I’ve never liked January in Christchurch – or February for that matter. The city is drained of colour and looks even flatter than usual. The fresh green of Spring has long gone, bleached and dried by the November nor-westers and rising summer temperatures. The hills and plains turn dry-gold; suburban lawns likewise, except where someone waters assiduously in which case the startling emerald green seems violently out of place in an otherwise desiccated landscape. It is a month to be out of the city, in a bach, at the beach, building sandcastles, going to bed sun-swept, windswept, gently encrusted with sea-salt and sand.
But this is a January of memory. For two things have happened. The spectre of skin cancer has altered our relationship with the sun. Our childhood summer days, spent largely in the sea without the protection of hats, cover-up clothes or sunscreen, are long gone. At the same time and paradoxically, global warming seems to be robbing us of our dry, holiday Januarys. This year we continued mowing our lawns, the Port Hills retained their tinge of green, the tomatoes and courgettes languished and everyone, everywhere complained about the rain, the cold, the unseasonal weather.
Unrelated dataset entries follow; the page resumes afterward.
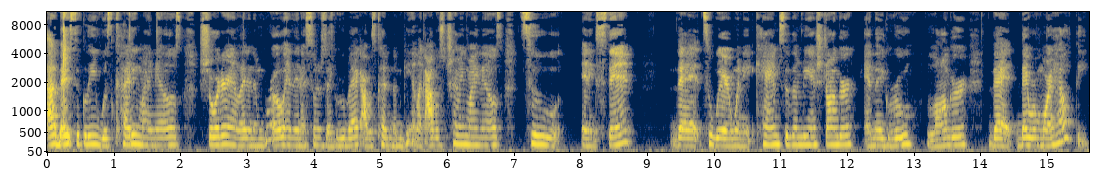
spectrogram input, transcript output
I basically was cutting my nails shorter and letting them grow. And then as soon as they grew back, I was cutting them again. Like I was trimming my nails to an extent that to where when it came to them being stronger and they grew longer that they were more healthy.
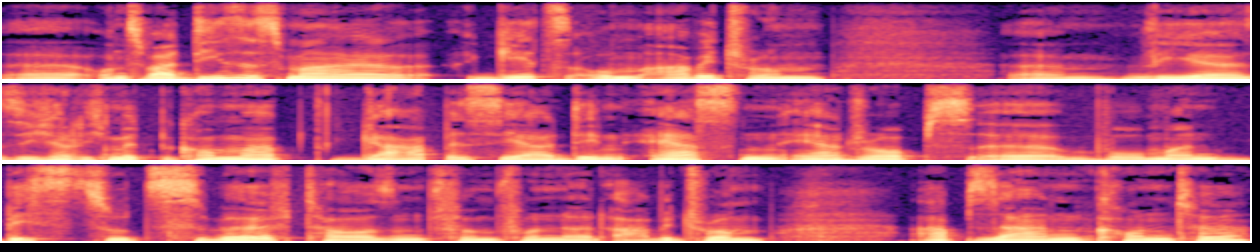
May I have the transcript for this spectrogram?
Äh, und zwar dieses Mal geht's um Arbitrum. Ähm, wie ihr sicherlich mitbekommen habt, gab es ja den ersten Airdrops, äh, wo man bis zu 12.500 Arbitrum absahnen konnte.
I can’t see much point in complaining about the weather. It has the upper hand and we have little choice other than to adapt our activities to its dictates. It puzzles me that, in traditionally parched summer Christchurch, we don’t welcome ‘unseasonal’ rain. But, whatever the weather, I am selfishly grateful that I experience its vagaries in a part of the world which I find constantly captivating. Governors Bay, at the head of Whangaraupō (Lyttelton Harbour) on Banks Peninsula, is only just ‘over the hill’ from Christchurch, but it feels like another country. Living in Governors Bay I identify with the Peninsula rather than the city. My points of reference include the port of Lyttelton, Otamahua (Quail Island), Mts Evans, Sinclair, Herbert and Bradley. I check frequently to see what the tide is doing and to watch the fickle Canterbury wind changes reflected in the waters of the upper harbour. I look at the views from my house and feel a deep sense of belonging to this landscape. It is my turangawaewae, the place that gives me strength, feeds my soul and that I love.